Dataset records:
--
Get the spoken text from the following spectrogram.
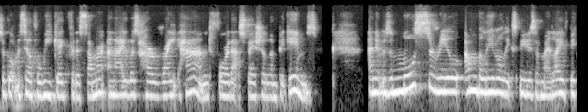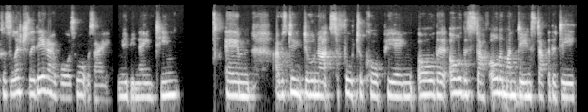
So I got myself a wee gig for the summer, and I was her right hand for that Special Olympic Games. And it was the most surreal, unbelievable experience of my life because literally there I was, what was I, maybe 19? Um, I was doing donuts, photocopying, all the all the stuff, all the mundane stuff of the day.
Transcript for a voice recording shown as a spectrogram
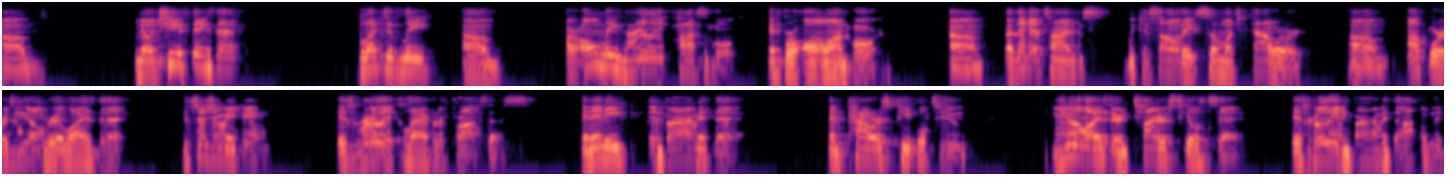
um, you know, achieve things that collectively um, are only really possible if we're all on board. Um, I think at times we consolidate so much power um, upwards and we don't realize that decision making is really a collaborative process. In any environment that empowers people to utilize their entire skill set is really an environment that I would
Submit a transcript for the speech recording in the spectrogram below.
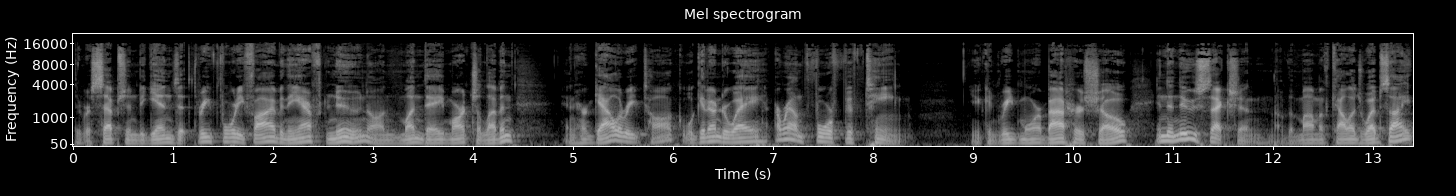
The reception begins at 3:45 in the afternoon on Monday, March 11, and her gallery talk will get underway around 4:15. You can read more about her show in the news section of the Monmouth College website,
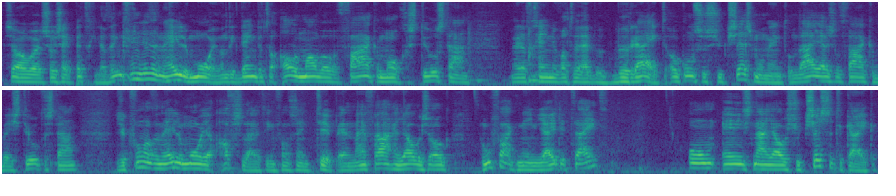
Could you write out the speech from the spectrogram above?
Zo, uh, zo zei Patrick dat. En ik vind dit een hele mooi, want ik denk dat we allemaal wel vaker mogen stilstaan bij datgene wat we hebben bereikt. Ook onze succesmomenten, om daar juist wat vaker bij stil te staan. Dus ik vond dat een hele mooie afsluiting van zijn tip. En mijn vraag aan jou is ook, hoe vaak neem jij de tijd om eens naar jouw successen te kijken?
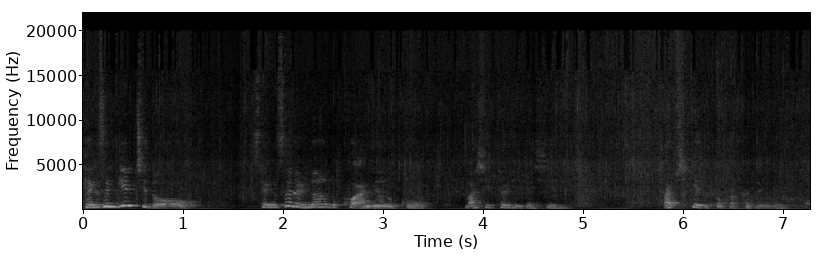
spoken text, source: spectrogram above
생선김치도 생선을 넣어놓고 안 넣어놓고 맛이 틀리듯이 밥 식혜도 똑같거든요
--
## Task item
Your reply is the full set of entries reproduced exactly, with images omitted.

## Written answer
Get the spoken text from the following spectrogram.
So I got myself a wee gig for the summer, and I was her right hand for that Special Olympic Games. And it was the most surreal, unbelievable experience of my life because literally there I was, what was I, maybe 19? Um, I was doing donuts, photocopying, all the all the stuff, all the mundane stuff of the day.
Transcript for a voice recording shown as a spectrogram
um, you know, achieve things that collectively um, are only really possible if we're all on board. Um, I think at times we consolidate so much power um, upwards and we don't realize that decision making is really a collaborative process. In any environment that empowers people to utilize their entire skill set is really an environment that I would
Submit a transcript for the speech recording in the spectrogram below.
The reception begins at 3:45 in the afternoon on Monday, March 11, and her gallery talk will get underway around 4:15. You can read more about her show in the news section of the Monmouth College website,
Could you write out the speech from the spectrogram above?
Zo, uh, zo zei Patrick dat. En ik vind dit een hele mooi, want ik denk dat we allemaal wel vaker mogen stilstaan bij datgene wat we hebben bereikt. Ook onze succesmomenten, om daar juist wat vaker bij stil te staan. Dus ik vond dat een hele mooie afsluiting van zijn tip. En mijn vraag aan jou is ook, hoe vaak neem jij de tijd om eens naar jouw successen te kijken?
spoken text, source: spectrogram above
생선김치도 생선을 넣어놓고 안 넣어놓고 맛이 틀리듯이 밥 식혜도 똑같거든요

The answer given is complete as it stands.